- 109 Shore Street North: Cleveland Hotel
- 127 Shore Street North: Norfolk Island Pine Trees
- Shore Street North: Cleveland Point Light
Major features of Cleveland include;
- Cleveland Point and the Cleveland Point Light
- G.J. Walter Park, a large public recreation facility located on coastal foreshores north of Toondah Harbour, overlooking Cassim Island
- The Redland Hospital, including the Mater private hospital wing;
- Cleveland Industrial Estate;
- Raby Bay, an area of mangroves and mudflats which has been the subject of canal estate and marina development since 1983;
- Cleveland Showgrounds, home to RedFest, Redlands United FC and many other events;
- The Cleveland Markets, held in Bloomfield Street every Sunday morning;
- Cleveland State School and Cleveland State High School.
- RedFest (formerly known as the Strawberry Festival from 1965–2001)
Major road access to Cleveland is provided by Finucane Road and Bloomfield Street. Cleveland railway station provides access to regular Queensland Rail City network services to Brisbane via the Cleveland Railway Line.
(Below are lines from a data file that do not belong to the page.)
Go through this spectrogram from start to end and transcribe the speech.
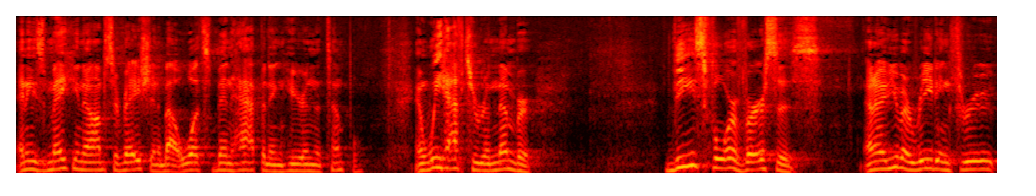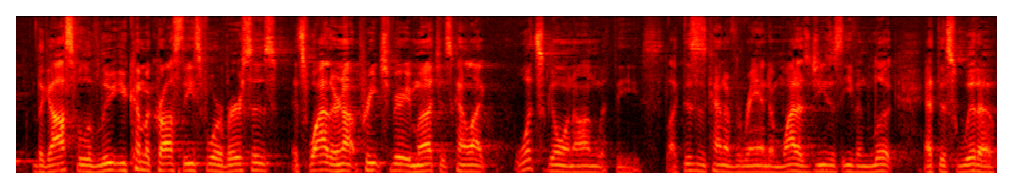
And he's making an observation about what's been happening here in the temple. And we have to remember these four verses. Know you've been reading through the Gospel of Luke, you come across these four verses. It's why they're not preached very much. It's kind of like, what's going on with these? Like, this is kind of random. Why does Jesus even look at this widow?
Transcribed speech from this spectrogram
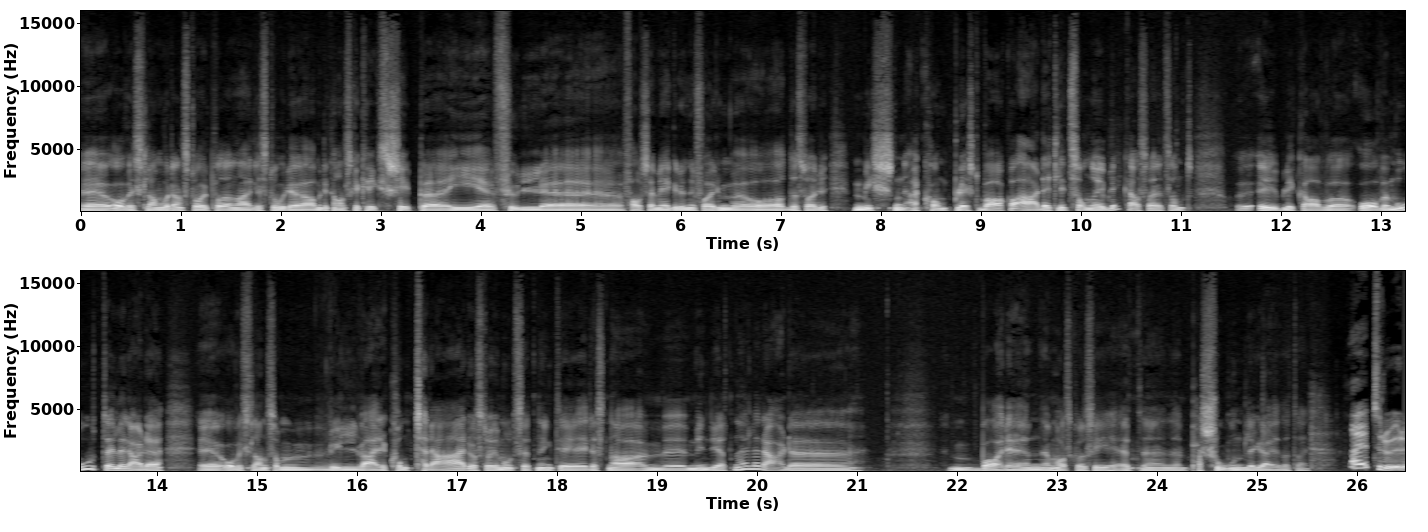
Aavitsland hvor han står på den store amerikanske krigsskipet i full uh, fallskjermjegeruniform, og det står 'Mission Accomplished' bak. og Er det et litt sånn øyeblikk? Altså et sånt øyeblikk av overmot, eller er det Aavitsland som vil være kontrær og stå i motsetning til resten av myndighetene, eller er det bare en, hva skal vi si, et, en personlig greie, dette her? Nei, Jeg tror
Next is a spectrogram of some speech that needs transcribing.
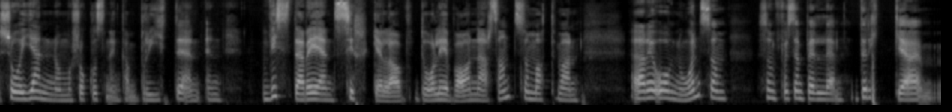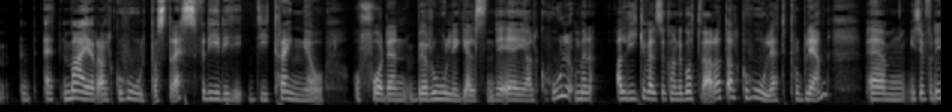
se igjennom og se hvordan en kan bryte en, en Hvis det er en sirkel av dårlige vaner, sant? som at man Er det òg noen som, som eksempel eh, drikker et, mer alkohol på stress, fordi de, de trenger å, å, få den beroligelsen det er i alkohol. Men allikevel så kan det godt være at alkohol er et problem. Um, ikke fordi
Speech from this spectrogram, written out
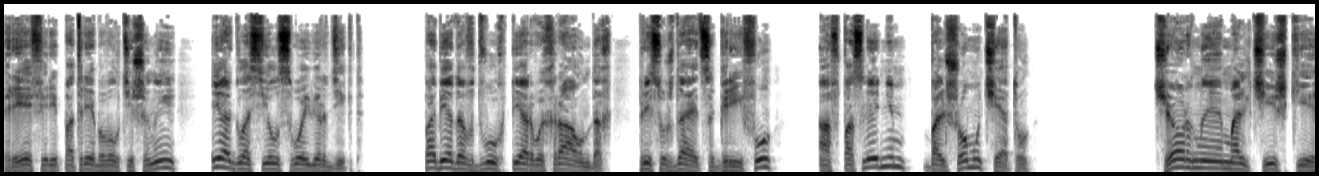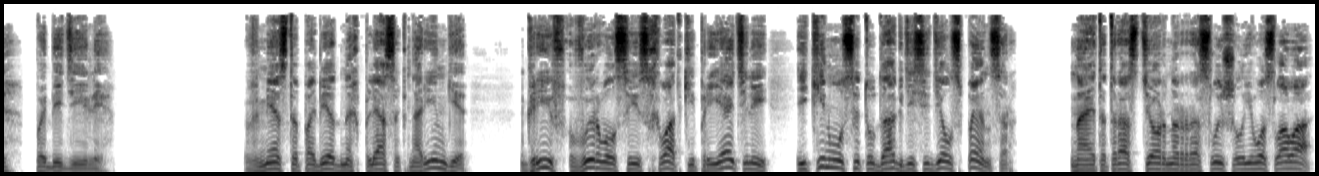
Рефери потребовал тишины и огласил свой вердикт. Победа в двух первых раундах присуждается Грифу, а в последнем — Большому Чету. Черные мальчишки победили. Вместо победных плясок на ринге Гриф вырвался из схватки приятелей и кинулся туда, где сидел Спенсер. На этот раз Тернер расслышал его слова.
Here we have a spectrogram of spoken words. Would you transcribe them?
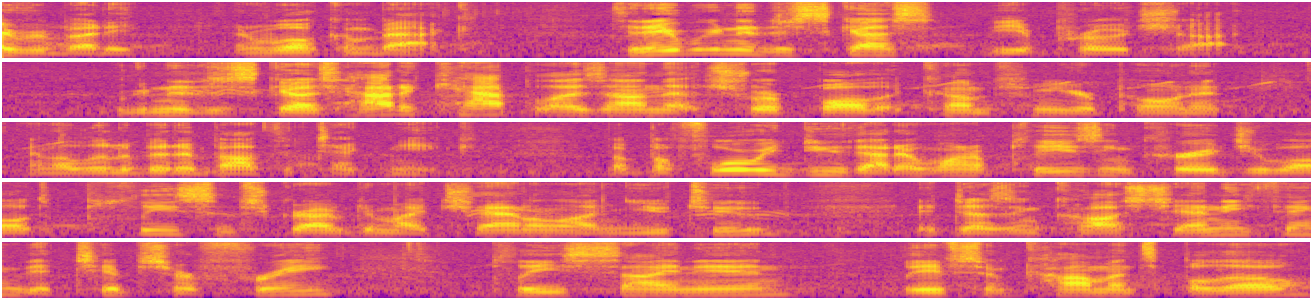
everybody, and welcome back. Today we're going to discuss the approach shot. We're going to discuss how to capitalize on that short ball that comes from your opponent and a little bit about the technique. But before we do that, I want to please encourage you all to please subscribe to my channel on YouTube. It doesn't cost you anything. The tips are free. Please sign in, leave some comments below,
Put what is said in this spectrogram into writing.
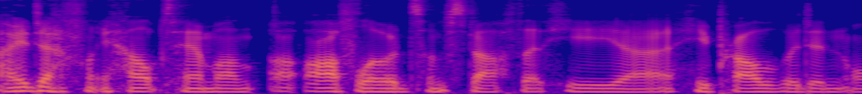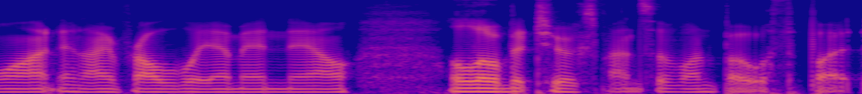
I definitely helped him on uh, offload some stuff that he uh, he probably didn't want, and I probably am in now, a little bit too expensive on both. But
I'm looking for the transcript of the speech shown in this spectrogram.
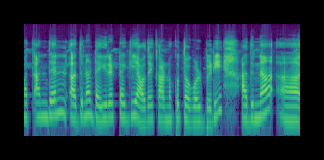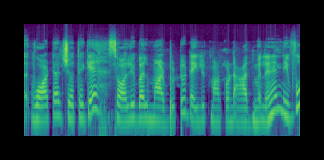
ಮತ್ತು ಆ್ಯಂಡ್ ದೆನ್ ಅದನ್ನು ಡೈರೆಕ್ಟಾಗಿ ಯಾವುದೇ ಕಾರಣಕ್ಕೂ ತೊಗೊಳ್ಬೇಡಿ. ಅದನ್ನು ವಾಟರ್ ಜೊತೆಗೆ ಸಾಲ್ಯುಬಲ್ ಮಾಡಿಬಿಟ್ಟು ಡೈಲ್ಯೂಟ್ ಮಾಡ್ಕೊಂಡು ಆದಮೇಲೆ ನೀವು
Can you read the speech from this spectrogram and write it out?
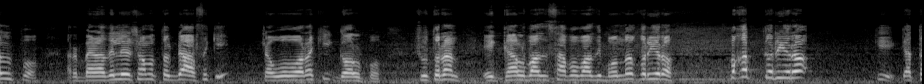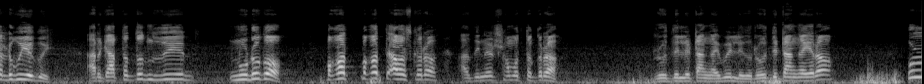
অল্প। আর ব্রাজিলের সমর্থকটা আছে কি? চাওয়া কি? গল্প। সুতরাং এই গালবাজি, সাপাবাজি বন্ধ করিয়ে র পকাত করিয়ে র কি গাত্তা ডুগুয়ে গই। আর গাত্তা তো যদি নুডুক পকাত পকাত আওয়াজ করো, আর দিনের সমর্থকরা রোদিলে টাঙ্গাই বললে রোদে টাঙ্গাই র ফুল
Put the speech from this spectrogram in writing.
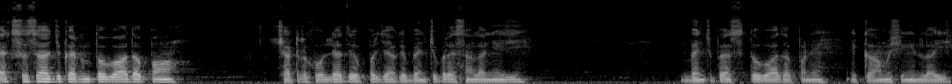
ਐਕਸਰਸਾਈਜ਼ ਕਰਨ ਤੋਂ ਬਾਅਦ ਆਪਾਂ ਸ਼ਟਰ ਖੋਲ੍ਹਿਆ ਤੇ ਉੱਪਰ ਜਾ ਕੇ ਬੈਂਚ ਪ੍ਰੈਸਾਂ ਲਾਈਆਂ ਜੀ। ਬੈਂਚ ਪ੍ਰੈਸ ਤੋਂ ਬਾਅਦ ਆਪਾਂ ਨੇ ਇੱਕ ਆ ਮਸ਼ੀਨ ਲਾਈ।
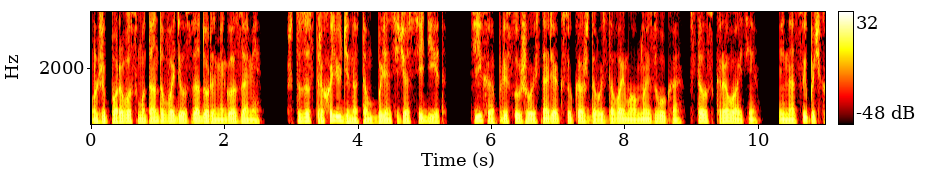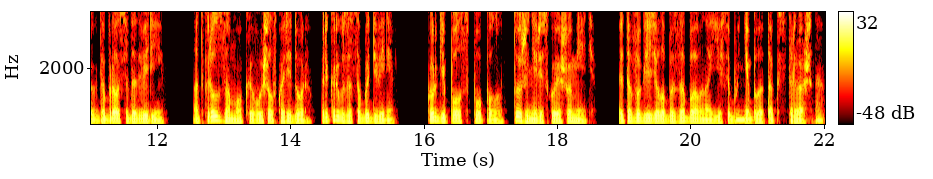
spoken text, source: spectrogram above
Он же паровоз мутантов водил с задорными глазами. Что за страхолюдина там, блин, сейчас сидит? Тихо, прислушиваясь на реакцию каждого издаваемого мной звука, встал с кровати и на цыпочках добрался до двери. Открыл замок и вышел в коридор, прикрыв за собой двери. Корги полз по полу, тоже не рискуя шуметь. Это выглядело бы забавно, если бы не было так страшно.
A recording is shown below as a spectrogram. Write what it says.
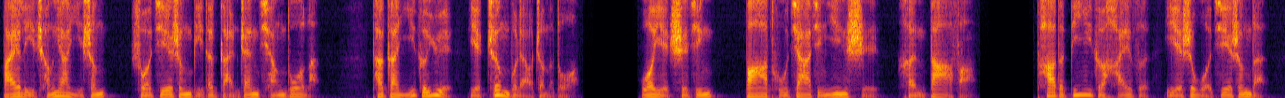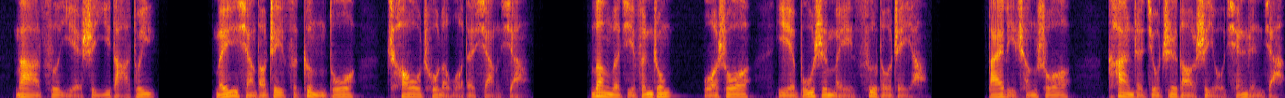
百里城呀一声说：“接生比他赶毡强多了，他干一个月也挣不了这么多。”我也吃惊，巴图家境殷实，很大方。他的第一个孩子也是我接生的，那次也是一大堆，没想到这次更多，超出了我的想象。愣了几分钟，我说：“也不是每次都这样。”百里成说：“看着就知道是有钱人家，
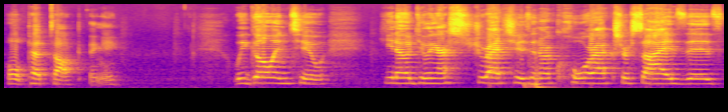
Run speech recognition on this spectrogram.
whole pep talk thingy, we go into, you know, doing our stretches and our core exercises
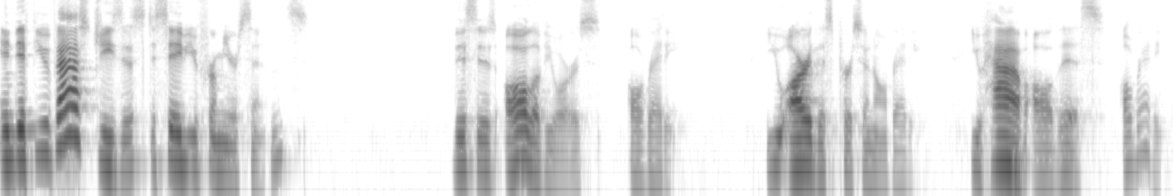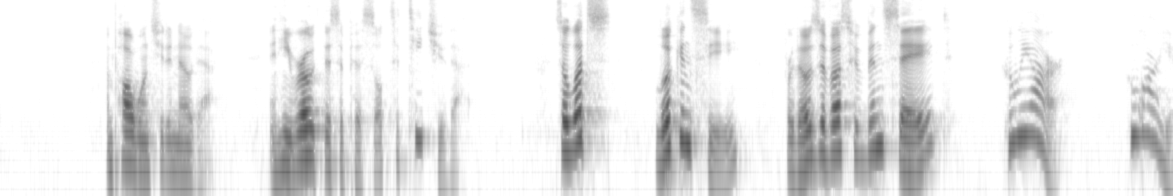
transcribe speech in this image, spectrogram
And if you've asked Jesus to save you from your sins, this is all of yours already. You are this person already. You have all this already. And Paul wants you to know that. And he wrote this epistle to teach you that. So let's look and see, for those of us who've been saved, who we are. Who are you?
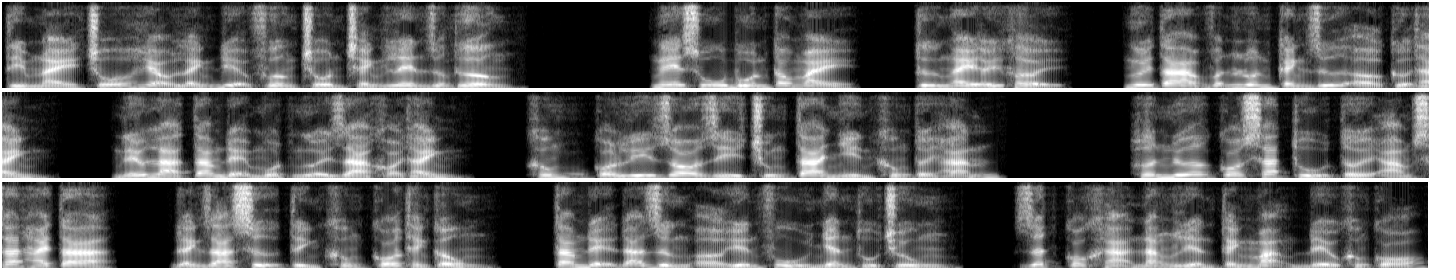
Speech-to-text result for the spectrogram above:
tìm này chỗ hẻo lánh địa phương trốn tránh lên dưỡng thương. Nghe su bốn cao mày, từ ngày ấy khởi, người ta vẫn luôn canh giữ ở cửa thành, nếu là tam đệ một người ra khỏi thành, không có lý do gì chúng ta nhìn không tới hắn. Hơn nữa có sát thủ tới ám sát hai ta, đánh giá sự tình không có thành công, tam đệ đã dừng ở hiến phủ nhân thủ chung, rất có khả năng liền tánh mạng đều không có.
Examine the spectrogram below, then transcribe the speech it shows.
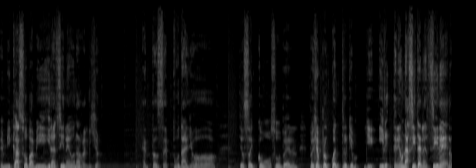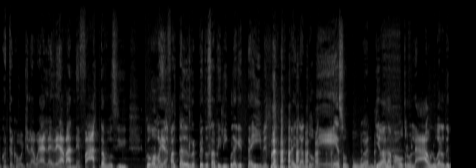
en mi caso, para mí ir al cine es una religión. Entonces, puta, yo yo soy como súper... Por ejemplo, encuentro que ir, tener una cita en el cine, lo encuentro como que la, la idea más nefasta. Pues, si, ¿Cómo vaya a faltar el respeto a esa película que está ahí mientras te estáis dando besos? Pues, weón, llévala para otro lado, un lugar donde...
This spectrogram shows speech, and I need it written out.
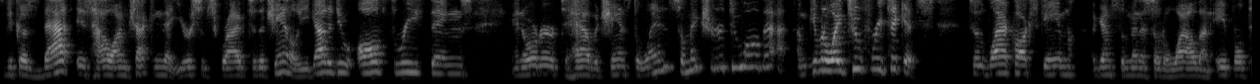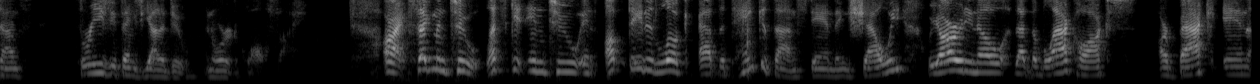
is because that is how I'm checking that you're subscribed to the channel. You got to do all three things in order to have a chance to win. So make sure to do all that. I'm giving away two free tickets to the Blackhawks game against the Minnesota Wild on April 10th. Three easy things you got to do in order to qualify. All right, segment two. Let's get into an updated look at the Tankathon standings, shall we? We already know that the Blackhawks are back in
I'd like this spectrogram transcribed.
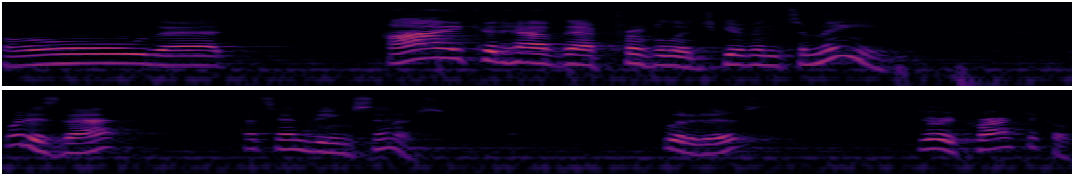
Oh, that I could have that privilege given to me. What is that? That's envying sinners. What it is. It's very practical.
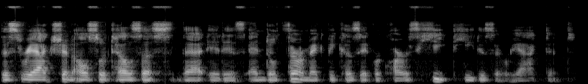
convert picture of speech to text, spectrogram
This reaction also tells us that it is endothermic because it requires heat. Heat is a reactant.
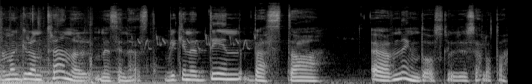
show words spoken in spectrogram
När man grundtränar med sin häst, vilken är din bästa övning då skulle du säga Lotta?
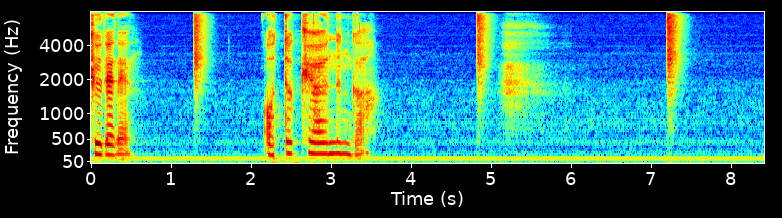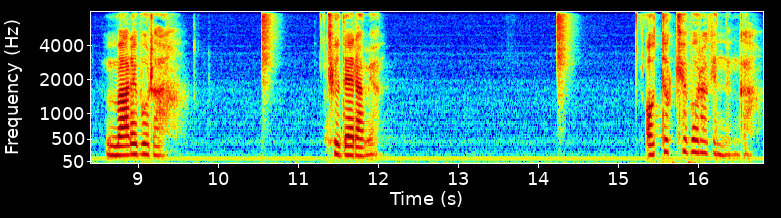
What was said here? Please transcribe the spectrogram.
그대는 어떻게 하였는가? 말해보라. 그대라면 어떻게 벌하겠는가?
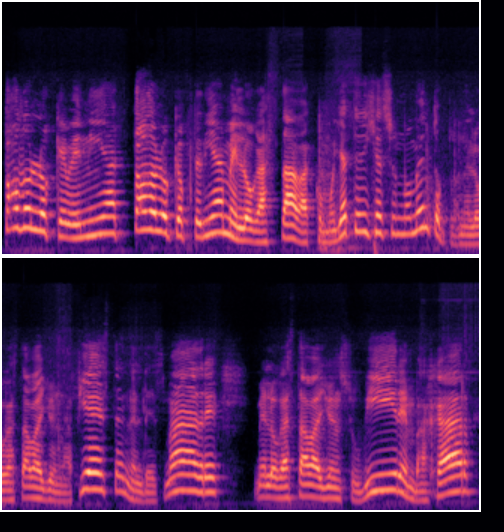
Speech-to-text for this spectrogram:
todo lo que venía, todo lo que obtenía me lo gastaba. Como ya te dije hace un momento, pues me lo gastaba yo en la fiesta, en el desmadre, me lo gastaba yo en subir, en bajar,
In January 2013, a Queensland Rail suburban train overran the bumper at the end of the line and crashed into the toilet block of the train station. Although initial impression were that the train's brakes had failed, the subsequent inquiry put the blame on the rails being made slippery by a combination of leaves, oil, and rain, possibly caused by a storm a few days earlier.
In the 2016 census, Cleveland recorded a population of 14,801 people, 52.6% female and 47.4% male. The median age of the Cleveland population was 49 years, 11 years above the national median of 38. 64.8% of people living in Cleveland were born in Australia. The other top responses for country of birth were England 9.3%, New Zealand 5.8%, South Africa 2.0%, Scotland 1.3%, Germany 0.7%. 86.3% of people spoke only English at home; the next most common languages were, 1.1% Mandarin, 0.4% Cantonese, 0.4% German, 0.3% Afrikaans, 0.3% Spanish.
Images for kids
The Redland Museum, viewed from the Cleveland Showgrounds
Cleveland, Queensland Facts for Kids. Kiddle Encyclopedia.